(Description of the task):
From the first line to the last, write out the records exactly, leaving the pictures behind.

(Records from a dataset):
►

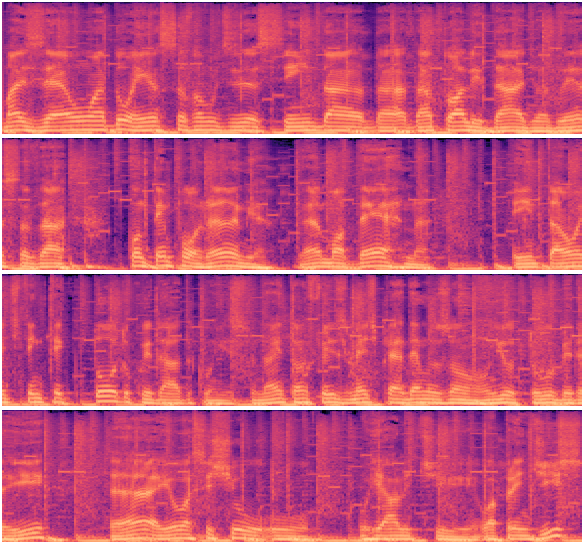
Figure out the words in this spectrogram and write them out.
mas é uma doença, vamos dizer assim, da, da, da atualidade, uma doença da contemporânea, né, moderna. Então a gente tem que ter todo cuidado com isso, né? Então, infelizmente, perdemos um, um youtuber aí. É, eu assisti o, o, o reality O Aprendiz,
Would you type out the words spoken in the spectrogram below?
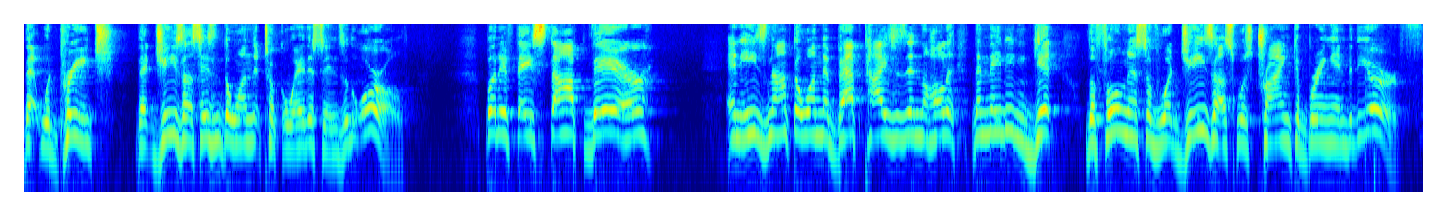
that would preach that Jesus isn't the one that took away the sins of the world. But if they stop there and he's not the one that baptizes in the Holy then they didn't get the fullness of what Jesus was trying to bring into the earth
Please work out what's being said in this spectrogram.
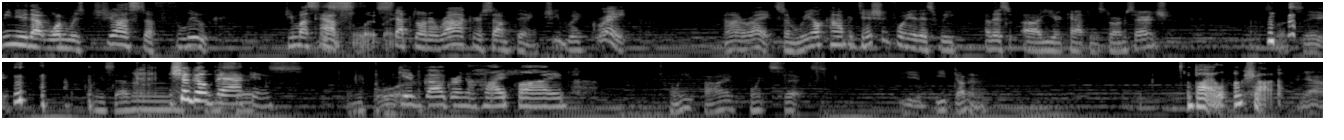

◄

(Solution to the problem):
Figure out the words in this spectrogram and write them out.
mas é uma doença, vamos dizer assim, da, da, da atualidade, uma doença da contemporânea, né, moderna. Então a gente tem que ter todo cuidado com isso, né? Então, infelizmente, perdemos um, um youtuber aí. É, eu assisti o, o, o reality O Aprendiz,
Would you type out the words spoken in the spectrogram below?
that would preach that Jesus isn't the one that took away the sins of the world. But if they stop there and he's not the one that baptizes in the Holy then they didn't get the fullness of what Jesus was trying to bring into the earth
Please work out what's being said in this spectrogram.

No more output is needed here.